Exercise inputs below:
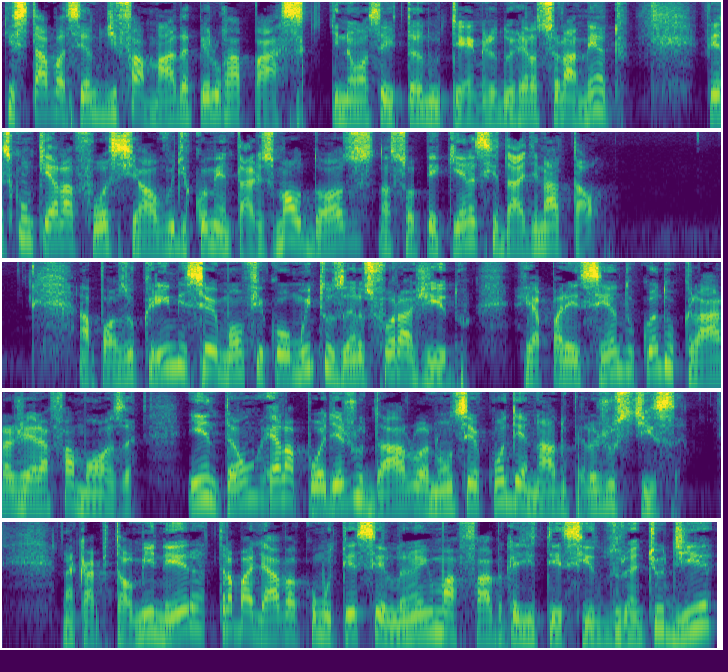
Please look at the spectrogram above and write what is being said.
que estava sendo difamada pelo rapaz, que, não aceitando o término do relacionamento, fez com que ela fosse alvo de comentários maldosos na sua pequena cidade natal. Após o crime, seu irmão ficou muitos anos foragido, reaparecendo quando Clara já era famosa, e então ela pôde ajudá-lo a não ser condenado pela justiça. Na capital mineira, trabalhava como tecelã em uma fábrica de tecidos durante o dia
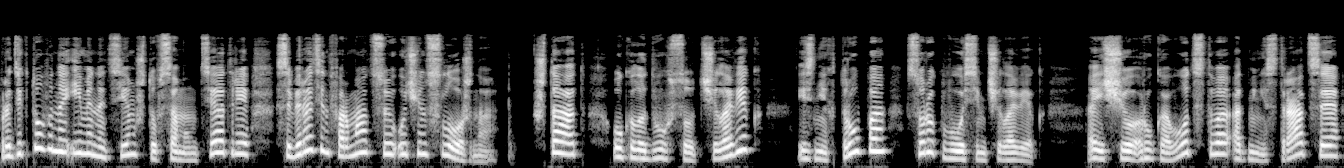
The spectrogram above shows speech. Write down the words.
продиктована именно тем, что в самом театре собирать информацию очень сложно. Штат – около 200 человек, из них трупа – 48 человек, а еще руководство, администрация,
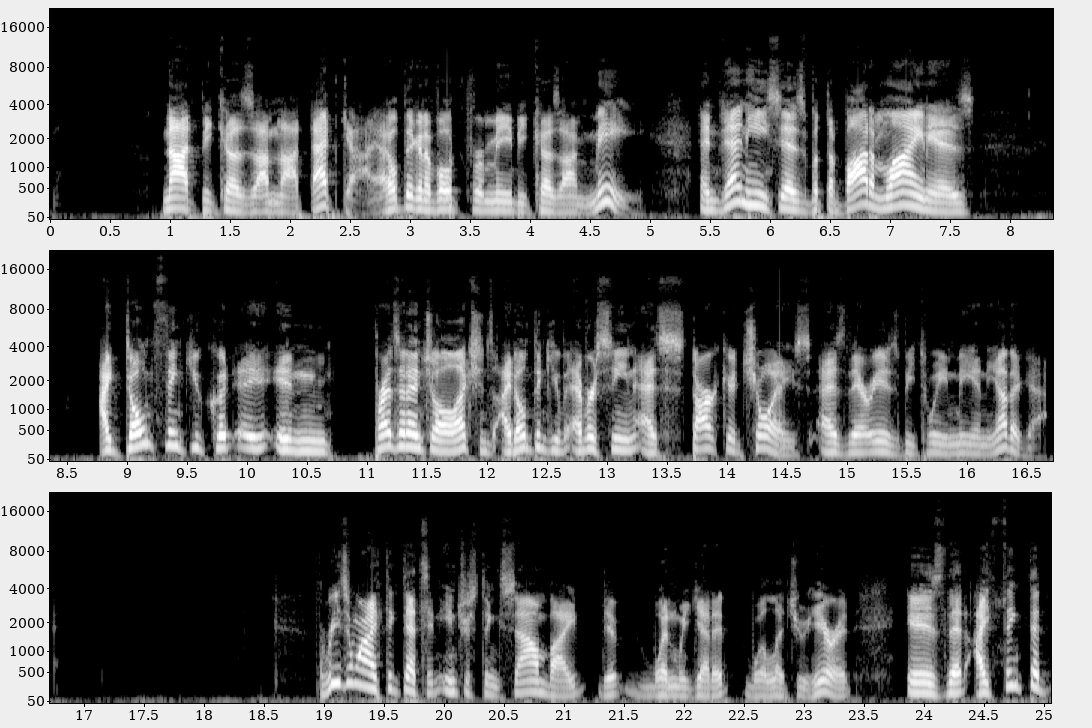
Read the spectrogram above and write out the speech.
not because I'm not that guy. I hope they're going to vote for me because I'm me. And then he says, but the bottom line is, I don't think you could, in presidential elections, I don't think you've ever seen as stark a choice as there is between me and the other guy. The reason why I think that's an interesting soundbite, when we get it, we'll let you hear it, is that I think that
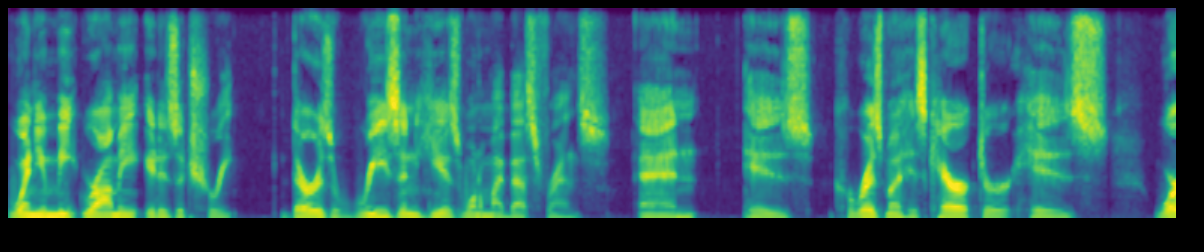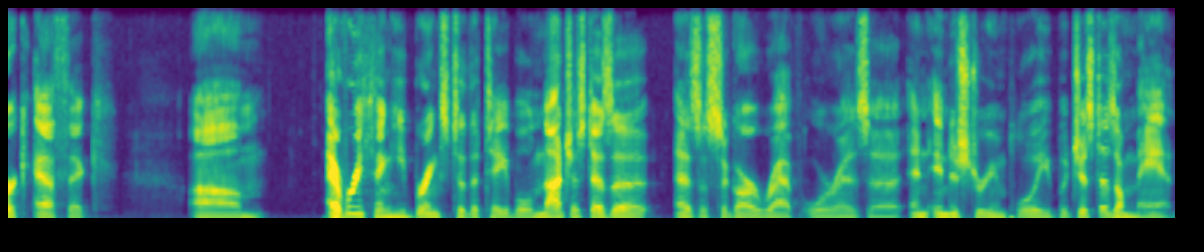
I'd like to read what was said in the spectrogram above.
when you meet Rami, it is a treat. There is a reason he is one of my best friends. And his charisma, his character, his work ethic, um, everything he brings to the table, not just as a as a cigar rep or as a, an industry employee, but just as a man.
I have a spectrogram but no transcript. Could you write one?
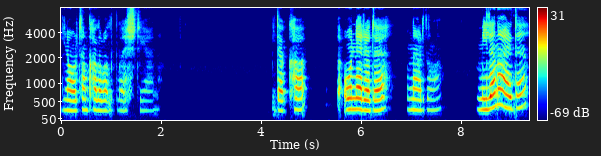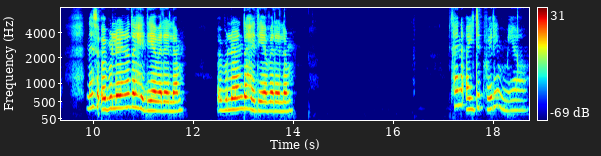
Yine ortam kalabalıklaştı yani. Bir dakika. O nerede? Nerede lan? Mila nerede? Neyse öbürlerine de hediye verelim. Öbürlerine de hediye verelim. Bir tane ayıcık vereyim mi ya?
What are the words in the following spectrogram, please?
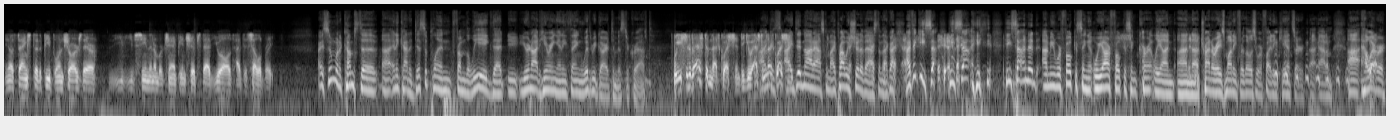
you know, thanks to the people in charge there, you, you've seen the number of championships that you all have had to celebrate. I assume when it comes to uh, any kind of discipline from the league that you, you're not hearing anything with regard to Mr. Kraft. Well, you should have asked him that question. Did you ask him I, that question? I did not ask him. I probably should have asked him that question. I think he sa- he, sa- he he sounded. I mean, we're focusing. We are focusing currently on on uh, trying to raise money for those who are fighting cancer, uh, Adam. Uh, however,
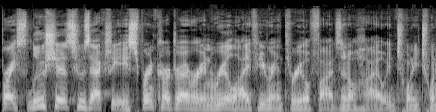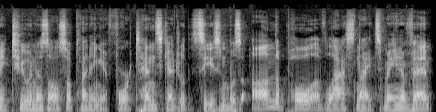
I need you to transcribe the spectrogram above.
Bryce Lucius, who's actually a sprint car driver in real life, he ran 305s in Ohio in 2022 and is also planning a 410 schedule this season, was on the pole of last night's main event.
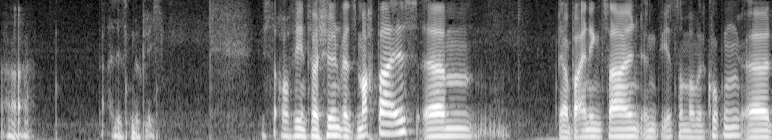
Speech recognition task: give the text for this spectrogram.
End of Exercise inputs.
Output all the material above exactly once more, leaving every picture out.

Please look at the spectrogram above and write what is being said.
que estava sendo difamada pelo rapaz, que, não aceitando o término do relacionamento, fez com que ela fosse alvo de comentários maldosos na sua pequena cidade natal. Após o crime, seu irmão ficou muitos anos foragido, reaparecendo quando Clara já era famosa, e então ela pôde ajudá-lo a não ser condenado pela justiça. Na capital mineira, trabalhava como tecelã em uma fábrica de tecidos durante o dia
The spectrogram above shows speech. Write down the words.
продиктована именно тем, что в самом театре собирать информацию очень сложно. Штат – около 200 человек, из них трупа – 48 человек, а еще руководство, администрация,
Read the spectrogram above and write out the speech.
not because I'm not that guy. I hope they're going to vote for me because I'm me. And then he says, but the bottom line is, I don't think you could, in presidential elections, I don't think you've ever seen as stark a choice as there is between me and the other guy. The reason why I think that's an interesting soundbite, when we get it, we'll let you hear it, is that I think that
I'd like to read what was said in the spectrogram above.
when you meet Rami, it is a treat. There is a reason he is one of my best friends. And his charisma, his character, his work ethic, um, everything he brings to the table, not just as a as a cigar rep or as a, an industry employee, but just as a man.
I have a spectrogram but no transcript. Could you write one?
Yine ortam kalabalıklaştı yani. Bir dakika. O nerede? Nerede lan? Mila nerede? Neyse öbürlerine de hediye verelim. Öbürlerine de hediye verelim. Bir tane ayıcık vereyim mi ya?
What are the words in the following spectrogram, please?
you know, thanks to the people in charge there, you, you've seen the number of championships that you all have had to celebrate. I assume when it comes to uh, any kind of discipline from the league that you, you're not hearing anything with regard to Mr. Kraft. Well, you should have asked him that question. Did you ask him I, that question? I did not ask him. I probably should have asked him that question. I think he sa- he, sa- he he sounded. I mean, we're focusing. We are focusing currently on on uh, trying to raise money for those who are fighting cancer, uh, Adam. Uh, however,
I need you to transcribe the spectrogram above.
Bryce Lucius, who's actually a sprint car driver in real life, he ran 305s in Ohio in 2022 and is also planning a 410 schedule this season, was on the pole of last night's main event.
Speech recognition task: give the text for this spectrogram.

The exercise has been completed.